Vogue and radical elegance
The left must embrace desire. For example, as the Norwegian band Sliteneliten in their new, self-titled song in an utopian fashion sings "Replace the working day with the kindergarten". Or so the folk song-band Carefree has shown that political song still has its place.
We also find optimism internationally, where less nostalgic and more modern and popular cultural expressions abound. The radical elegance of a Teen Vogue. They not only report on fashion; their writings on current political struggles related to sexism, class struggle and anti-racism have also become a sensation. The fashion magazine's political editor, Lucy Diavolos, actively uses Rosa Luxemburg and Vladimir Lenin in an article stating that the system that produced Trump still exists. Still, she is hopeful: "Black Lives Matter uprisings dramatically reset the horizon of possibility in my brain", writes Diavolo in a psychedelically way.

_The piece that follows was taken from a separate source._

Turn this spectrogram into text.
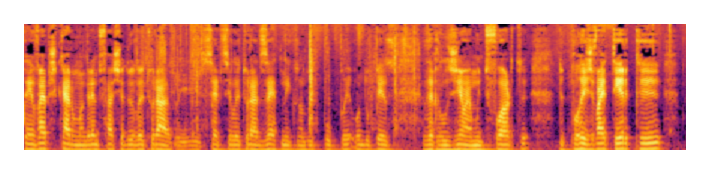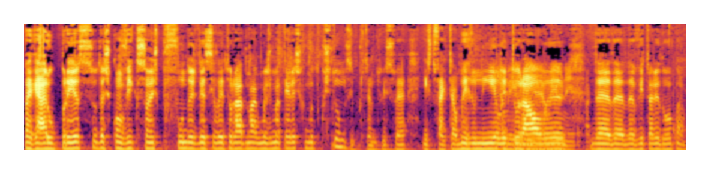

Where Teen Vogue has become radicalized, the British political media platform Novara Media represents a kind of chicification of politics. There ideas of "Fully automated luxury communism"are spread, which is also the title of the book by one of its founders. And is it not a bit Fisheresque about Novara editor Ash Sarkar – aka «Anarcho-Fabulous. Luxury-Communist. Walks like a supermodel. Fucks like a champion » – and her remark on TV that she «LITERALLY is a communist»? Yes, is not the fact that you can buy a T-shirt with her claim, an expression of a post-capitalist counter-marketing?